Tips and more
Eric Neely of Reality Bikes and Skateboards in Cumming said there’s no shortage of information out there about sharing the road. For example, the Web site bikeleague.org cautions cyclists to follow traffic devices, use hand signals and wear helmets and bright clothing. It also advises motorists against tailgating, to scan for cyclists and to leave 4 feet between a car and a bicycle when passing. More information can be found online at http://www.bicyclegeorgia.com/ and http://www.smartmotorist.com/.
If the recent mild weather has you tempted to hit the road on two wheels or four, it’s important to mind your manners.
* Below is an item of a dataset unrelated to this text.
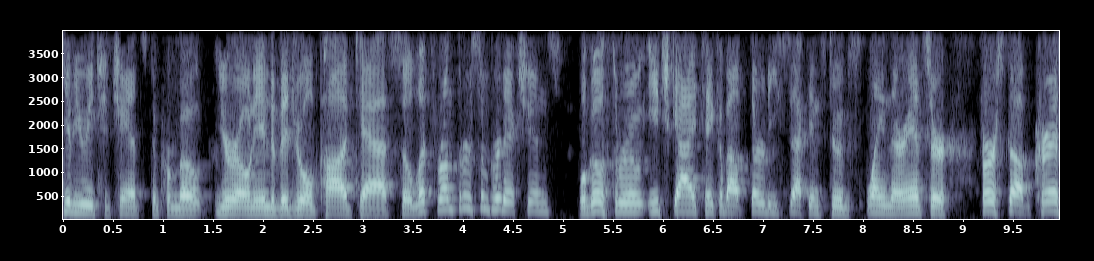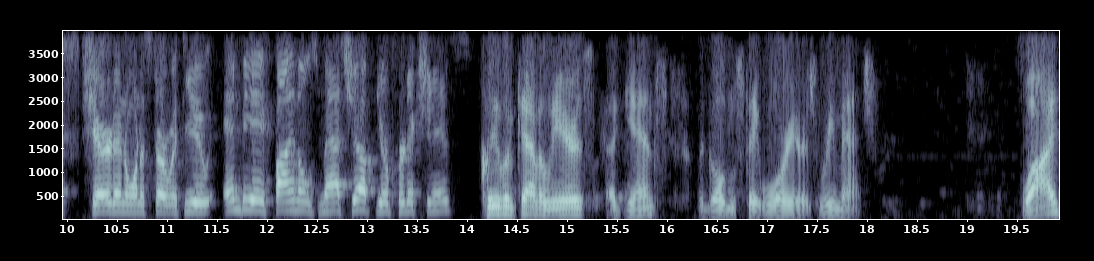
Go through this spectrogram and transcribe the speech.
give you each a chance to promote your own individual podcast. So let's run through some predictions. We'll go through each guy, take about 30 seconds to explain their answer. First up, Chris Sheridan, I want to start with you. NBA Finals matchup, your prediction is? Cleveland Cavaliers against the Golden State Warriors rematch. Why?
Forsyth County Sheriff’s Capt. Frank Huggins said both motorists and bicyclists are responsible for following the rules of the road.
“Courtesy is contagious and also saves lives,” Huggins said. “Motorists should pass bicyclists with caution and bicyclists should make room for faster moving vehicles.”
Under state law, a bicycle is considered a “vehicle,” and general vehicular traffic laws apply.
For example, Huggins said, bicyclists must follow traffic signals and stop at stop signs. No more than two bicyclists may ride side by side on roads, except on paths or parts of roads set aside for bicycle use.
“The main thing is to practice courtesy and realize that (bicycles) are considered a vehicle just like a car, truck or motorcycle is,” Huggins said.
“But with that privilege comes the responsibility of operating (a bicycle) based on the rules of the road.”
Forsyth County is home to many cyclists, who can often be seen pedaling along Tribble Gap Road and Hwy. 9, among other routes.
Eric Neely of Reality Bikes and Skateboards in Cumming said respect should be mutual between motorists and cyclists.
He said that someone who uses a car or truck to agitate someone on a bicycle could be charged with aggravated assault with a deadly weapon.
“It’s a very serious charge and the police here are very much on our side,” Neely said.
He noted that a motorist recently pointed a pistol at a group of bicyclists with whom he was riding. Another cyclist he knows was shot by an Airsoft rifle.
Neely also said he hears of about one incident a week where a motorist threw an object at a cyclist.
On Sept. 4, a 31-year-old cyclist was struck and killed by a vehicle in neighboring Hall County.
The collision happened as the man and a friend were taking an early morning bike ride. A car traveling in the same direction hit the cyclists from behind.
Neely said cyclists should also be respectful, which includes waving at a passing motorist who has been courteous or riding single-file to allow a vehicle to pass.
“If a car is waiting to pull out and I’m riding down the road and I can tell they’re going to pull out in front of me, I’ll slow down and wave at them like 'go ahead,’ that kind of a thing,” Neely said.
He said motorists should be careful to give enough space on the road to someone on a bicycle and to avoid passing on a blind hill or curve.
Honking when approaching someone on two wheels, though the intention may simply be to make your presence known, can cause a cyclist to wreck, Neely said.
“You’re better just to slow down a second, proceed with caution around, giving plenty of space and then carry on,” he said. “Realistically, people get caught behind a cyclist and it might be 15 to 20 seconds at most on a road.”
FCN regional staff contributed to this report.